------ Supplied entries ------
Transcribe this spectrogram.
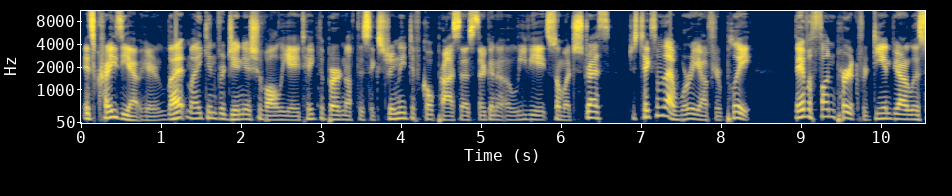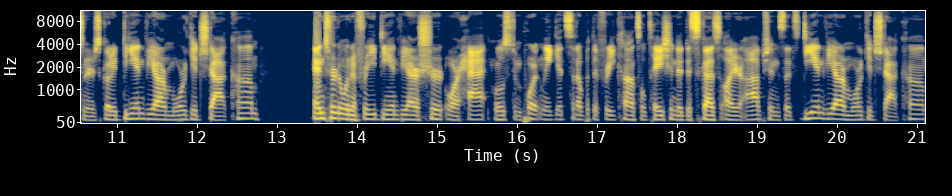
it's crazy out here. Let Mike and Virginia Chevalier take the burden off this extremely difficult process. They're going to alleviate so much stress. Just take some of that worry off your plate. They have a fun perk for DNVR listeners. Go to dnvrmortgage.com. Enter to win a free DNVR shirt or hat. Most importantly, get set up with a free consultation to discuss all your options. That's dnvrmortgage.com.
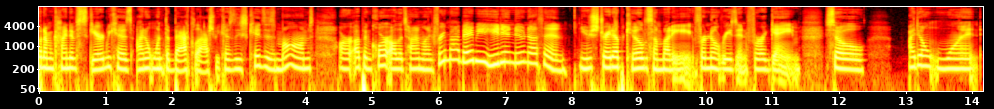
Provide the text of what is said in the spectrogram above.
but I'm kind of scared because I don't want the backlash because these kids moms are up in court all the time like free my baby, he didn't do nothing. You straight up killed somebody for no reason for a game. So I don't want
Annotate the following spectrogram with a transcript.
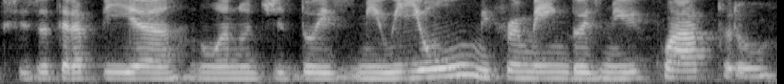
fisioterapia no ano de 2001, me formei em 2004.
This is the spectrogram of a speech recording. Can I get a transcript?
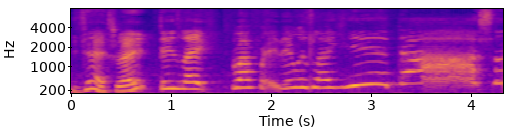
Yes, right? They was like, my friend, they was like, yeah, nah, son.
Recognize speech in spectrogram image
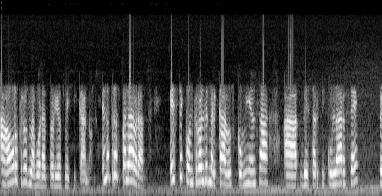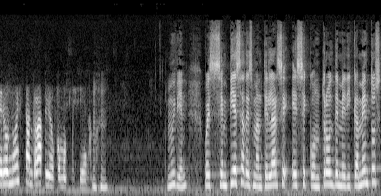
a otros laboratorios mexicanos. En otras palabras, este control de mercados comienza a desarticularse, pero no es tan rápido como quisiera. Muy bien, pues se empieza a desmantelarse ese control de medicamentos.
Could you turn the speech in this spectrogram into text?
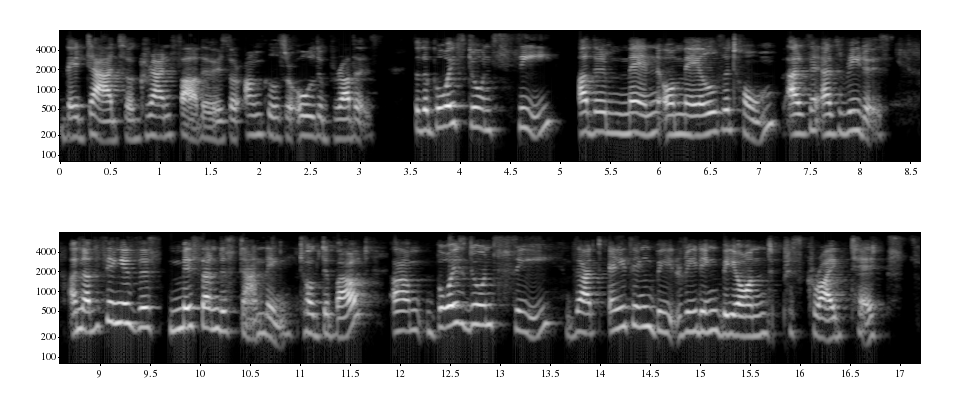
their dads or grandfathers or uncles or older brothers. So the boys don't see other men or males at home as, as readers. Another thing is this misunderstanding talked about um, boys don't see that anything be reading beyond prescribed texts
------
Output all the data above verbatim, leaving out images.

Transcribe this spectrogram.
it's crazy out here. Let Mike and Virginia Chevalier take the burden off this extremely difficult process. They're going to alleviate so much stress. Just take some of that worry off your plate. They have a fun perk for DNVR listeners. Go to dnvrmortgage.com. Enter to win a free DNVR shirt or hat. Most importantly, get set up with a free consultation to discuss all your options. That's dnvrmortgage.com.
Provide the text of what is said in the spectrogram above.
but I'm kind of scared because I don't want the backlash because these kids moms are up in court all the time like free my baby, he didn't do nothing. You straight up killed somebody for no reason for a game. So I don't want
Annotate the following spectrogram with a transcript.
fisioterapia no ano de 2001, me formei em 2004.
This is the spectrogram of a speech recording. Can I get a transcript?
Yes, right? They was like, my friend, they was like, yeah, nah, son.
Recognize speech in spectrogram image
a otros laboratorios mexicanos. En otras palabras, este control de mercados comienza a desarticularse, pero no es tan rápido como quisiera. Muy bien, pues se empieza a desmantelarse ese control de medicamentos.
Could you turn the speech in this spectrogram into text?
their dads or grandfathers or uncles or older brothers. So the boys don't see other men or males at home as, as readers. Another thing is this misunderstanding talked about um, boys don't see that anything be reading beyond prescribed texts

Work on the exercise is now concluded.